Luis Martin successfully defended his Bachelor thesis in Physics Engineering in July 2017.

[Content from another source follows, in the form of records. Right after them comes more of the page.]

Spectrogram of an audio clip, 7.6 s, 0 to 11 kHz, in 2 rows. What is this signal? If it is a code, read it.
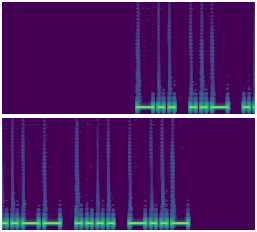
Morse code, heard as a keyed tone, about 15 wpm, 700 Hz. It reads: DU3HX
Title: DXCC-100 Call Signs - 5 Characters - Repeated 2x - 15wpm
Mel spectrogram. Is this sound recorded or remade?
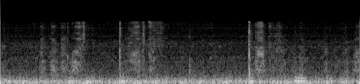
remade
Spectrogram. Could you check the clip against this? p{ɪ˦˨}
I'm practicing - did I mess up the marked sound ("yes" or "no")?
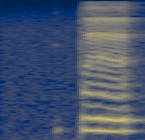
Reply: yes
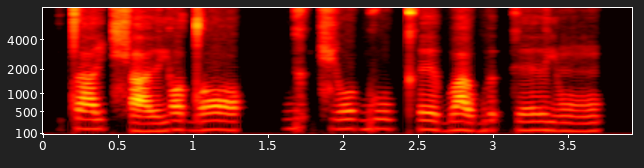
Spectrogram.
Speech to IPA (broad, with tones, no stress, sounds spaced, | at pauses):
t a˦ ɪ̯ t͡ɕʰ a˨ ɪ̯ j ɔ˦˨ d ɔ˦ | ɡ ɪ˦ ʔ t͡ɕ o˦ ʊ̯ ɡ u˦ kʰ e˦˨ b a˦˨ ʊ̯ b ɪ˦ ʔ k e˦ ɪ̯ j ũ˨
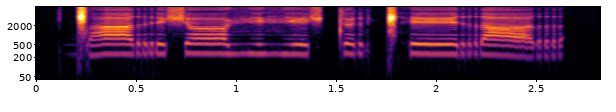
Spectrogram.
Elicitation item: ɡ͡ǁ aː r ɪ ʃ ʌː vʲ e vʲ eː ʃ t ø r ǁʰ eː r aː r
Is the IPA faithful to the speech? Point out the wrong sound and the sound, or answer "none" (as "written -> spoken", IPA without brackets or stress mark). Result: ø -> ɵ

Calcium is considered one of the most important ions involved in the intricate workings of the heart. The control of intracellular calcium is crucial to the process called excitation-contraction coupling, enabling the chambers of the heart to contract and relax. It is involved in some of the most common heart diseases, like cardiac disfunction and arrhythmias, so knowing how it behaves during the calcium homeostasis cycle, the process of self-regulation which takes place in every beat, it is crucial for medical purposes. If we want to understand the basic physiology of this organ it is important to study in detail how calcium moves through the various organelles of the myocyte in order to provoke this process. In this work, calcium fluxes will be studied in order to better understand the mechanisms of self-regulation of calcium concentrations in ventricular myocytes. It will require the understanding of the intracellular calcium dynamics and their interaction and influence in the different microdomains of the cell. Understand the roles of ryanodine receptors and sarcoplasmic reticulum as well as the different mechanisms to increase or reduce the concentration of this ion in the myocyte, and study how these mechanism affect to cytosolic calcium concentration, which at the end is the responsable of the cardiac response. We will study the formation of steady state solutions and how the NCX work for getting stable responses. In this way a subsequent study has been carried out by means of simulations using a z-plane ventricular model to observe how different variables affect calcium homeostasis.